== Segment start ==

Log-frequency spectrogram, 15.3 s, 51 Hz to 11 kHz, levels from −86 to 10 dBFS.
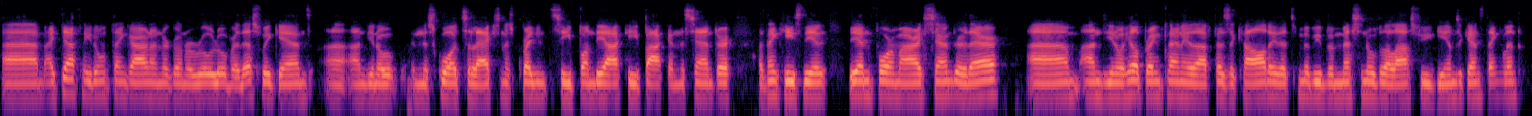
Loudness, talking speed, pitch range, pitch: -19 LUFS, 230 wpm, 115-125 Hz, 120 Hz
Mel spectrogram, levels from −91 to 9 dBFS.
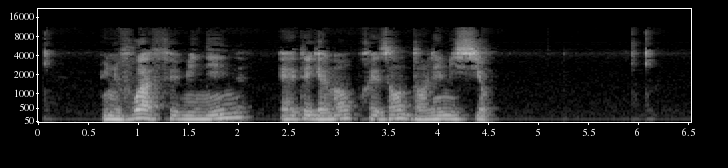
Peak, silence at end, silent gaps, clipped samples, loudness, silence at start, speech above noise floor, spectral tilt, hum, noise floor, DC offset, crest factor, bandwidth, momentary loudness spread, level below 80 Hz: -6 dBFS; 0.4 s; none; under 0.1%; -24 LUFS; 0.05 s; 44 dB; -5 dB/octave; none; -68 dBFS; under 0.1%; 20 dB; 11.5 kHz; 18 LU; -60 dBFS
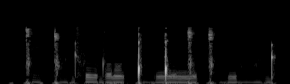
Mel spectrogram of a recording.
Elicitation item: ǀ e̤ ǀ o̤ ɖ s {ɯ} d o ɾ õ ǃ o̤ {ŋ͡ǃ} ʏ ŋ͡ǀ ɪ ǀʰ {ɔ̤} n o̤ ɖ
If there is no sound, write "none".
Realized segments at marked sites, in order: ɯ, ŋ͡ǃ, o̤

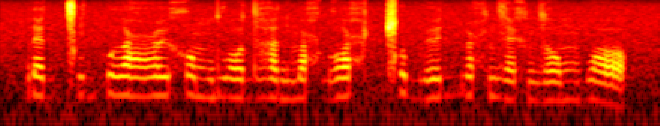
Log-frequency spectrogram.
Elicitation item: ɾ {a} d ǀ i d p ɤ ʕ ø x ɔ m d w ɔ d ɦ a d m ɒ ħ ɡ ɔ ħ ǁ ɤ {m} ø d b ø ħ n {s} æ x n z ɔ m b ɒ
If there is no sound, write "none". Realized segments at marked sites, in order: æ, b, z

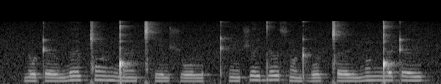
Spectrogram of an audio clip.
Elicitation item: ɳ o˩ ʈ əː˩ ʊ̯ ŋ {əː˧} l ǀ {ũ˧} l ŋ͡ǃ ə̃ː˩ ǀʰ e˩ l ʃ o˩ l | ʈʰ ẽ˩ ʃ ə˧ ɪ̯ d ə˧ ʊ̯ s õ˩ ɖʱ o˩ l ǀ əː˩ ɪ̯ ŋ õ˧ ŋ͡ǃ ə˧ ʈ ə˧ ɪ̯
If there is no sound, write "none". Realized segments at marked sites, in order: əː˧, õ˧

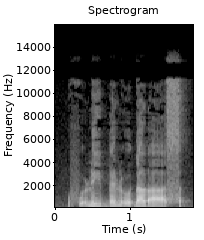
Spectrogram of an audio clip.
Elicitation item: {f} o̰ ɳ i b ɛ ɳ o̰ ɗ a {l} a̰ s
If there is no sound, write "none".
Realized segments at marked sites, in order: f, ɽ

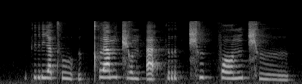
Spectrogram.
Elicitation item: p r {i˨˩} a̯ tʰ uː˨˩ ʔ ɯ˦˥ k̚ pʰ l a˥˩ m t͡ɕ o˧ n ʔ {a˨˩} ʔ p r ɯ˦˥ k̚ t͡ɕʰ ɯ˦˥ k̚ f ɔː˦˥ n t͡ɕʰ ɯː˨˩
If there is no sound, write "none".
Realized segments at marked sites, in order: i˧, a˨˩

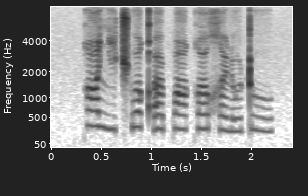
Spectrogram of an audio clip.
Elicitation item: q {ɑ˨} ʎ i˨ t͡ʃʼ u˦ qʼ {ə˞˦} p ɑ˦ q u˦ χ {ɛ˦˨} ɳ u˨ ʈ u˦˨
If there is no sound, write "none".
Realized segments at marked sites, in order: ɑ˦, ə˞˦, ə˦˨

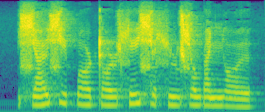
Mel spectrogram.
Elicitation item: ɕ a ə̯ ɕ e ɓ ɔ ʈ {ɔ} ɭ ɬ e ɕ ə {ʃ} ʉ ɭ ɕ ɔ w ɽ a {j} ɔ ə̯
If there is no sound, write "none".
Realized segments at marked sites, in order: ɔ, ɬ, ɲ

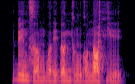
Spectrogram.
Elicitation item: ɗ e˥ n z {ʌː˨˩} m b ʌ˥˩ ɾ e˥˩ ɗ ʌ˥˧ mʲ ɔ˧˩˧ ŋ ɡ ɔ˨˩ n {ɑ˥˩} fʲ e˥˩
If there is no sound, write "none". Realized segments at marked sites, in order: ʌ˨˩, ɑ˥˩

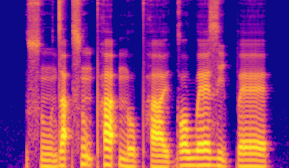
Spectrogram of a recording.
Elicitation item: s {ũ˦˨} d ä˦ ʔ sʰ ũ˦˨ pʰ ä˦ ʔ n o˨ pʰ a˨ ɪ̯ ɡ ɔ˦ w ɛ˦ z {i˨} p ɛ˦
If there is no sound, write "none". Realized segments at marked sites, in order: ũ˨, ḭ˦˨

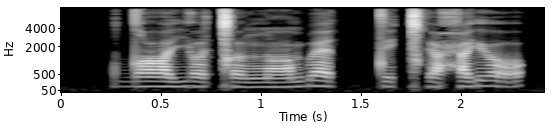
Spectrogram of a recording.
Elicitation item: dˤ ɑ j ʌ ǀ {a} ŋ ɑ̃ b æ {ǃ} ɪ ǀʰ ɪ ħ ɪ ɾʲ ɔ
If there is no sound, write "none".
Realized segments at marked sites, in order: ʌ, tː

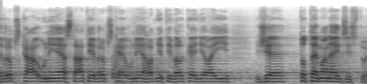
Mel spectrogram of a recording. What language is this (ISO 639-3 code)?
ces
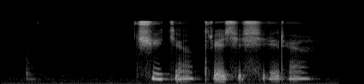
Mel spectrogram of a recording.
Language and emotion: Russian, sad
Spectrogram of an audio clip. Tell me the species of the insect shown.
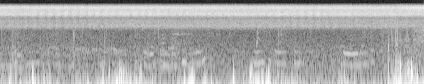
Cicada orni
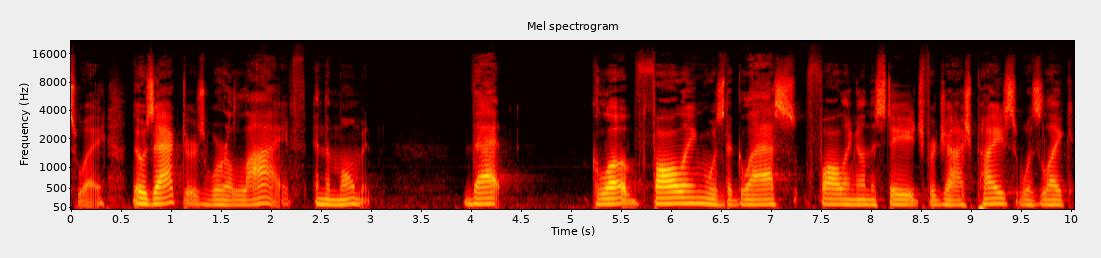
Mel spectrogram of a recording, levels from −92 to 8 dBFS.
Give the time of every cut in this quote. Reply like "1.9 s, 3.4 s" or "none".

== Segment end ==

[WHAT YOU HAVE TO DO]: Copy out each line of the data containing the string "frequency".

[SOLUTION TO THE EXERCISE]:
Log-frequency spectrogram, 15.3 s, 51 Hz to 11 kHz, levels from −86 to 10 dBFS.
Log-frequency spectrogram.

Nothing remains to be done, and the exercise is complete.